Tragedy, on the other hand, is somehow present in Beginners only through its absence. It’s best epitomised by the character of Georgia. We don’t see much of her, we only see her in fragments taken from Oliver’s childhood memories. We don’t see Georgia’s later life with her husband or her death. But from what we glimpse, Oliver’s mother appear to have never been truly happy and we can only assume that she lived an embittered life throughout her whole marriage with her gay husband. Her perseverance in trying to fix her husband’s illness and Hal’s perhaps lack of courage in taking control of his own life sooner cost both of them almost 40 years of their lives. Those wasted years are the real tragedy. The absence of the scenes from Georgia’s life and death is a wise move by Mills, if he had shown us more it would have changed radically the otherwise optimistic mood of the movie. Such absence is perhaps the reason why the overall lasting impression Beginners left me with is that of a feel-good movie, one were the likes of Frank Capra and Jimmy Stewart would have felt much welcome if not at home.
The acting never looks adrift. The overall atmosphere is light and melancholic; the mood in the scenes about Oliver and Anna reminded me of the best bits in Lost in Translation. McGregor and Laurent are well cast and show good chemistry. Mary Page Keller as Georgia is excellent. Christopher Plummer is at his best, not far from the heights of Ian McKellan’s Jimmy Whale in Gods and Monster and Peter O’Toole’s Maurice in Venus.
We all live in some sort of closet. Some of us never get out of it and, like in that famous video by The Cure, end up down a cliff. Others, like Hal, Oliver and Anna are brave enough to break its doors and set themselves free.

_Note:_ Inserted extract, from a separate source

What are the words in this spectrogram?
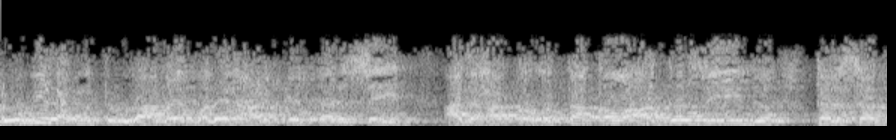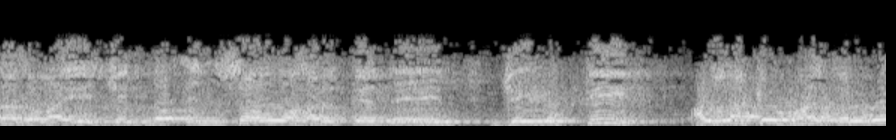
রবি রহমতুল্লাহ আলাই বলেন হারকে তরসিন আজ হক হোতা কো আগজিদ তরসদা জবাই জিন্ন ইনসো হরকে দিন যে ব্যক্তি আল্লাহকে ভয় করবে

It is never too late to try.
Beginners is perhaps far from being an instant classic, nonetheless, in this Summer full of brainless blockbusters, this is definitely a movie worth watching.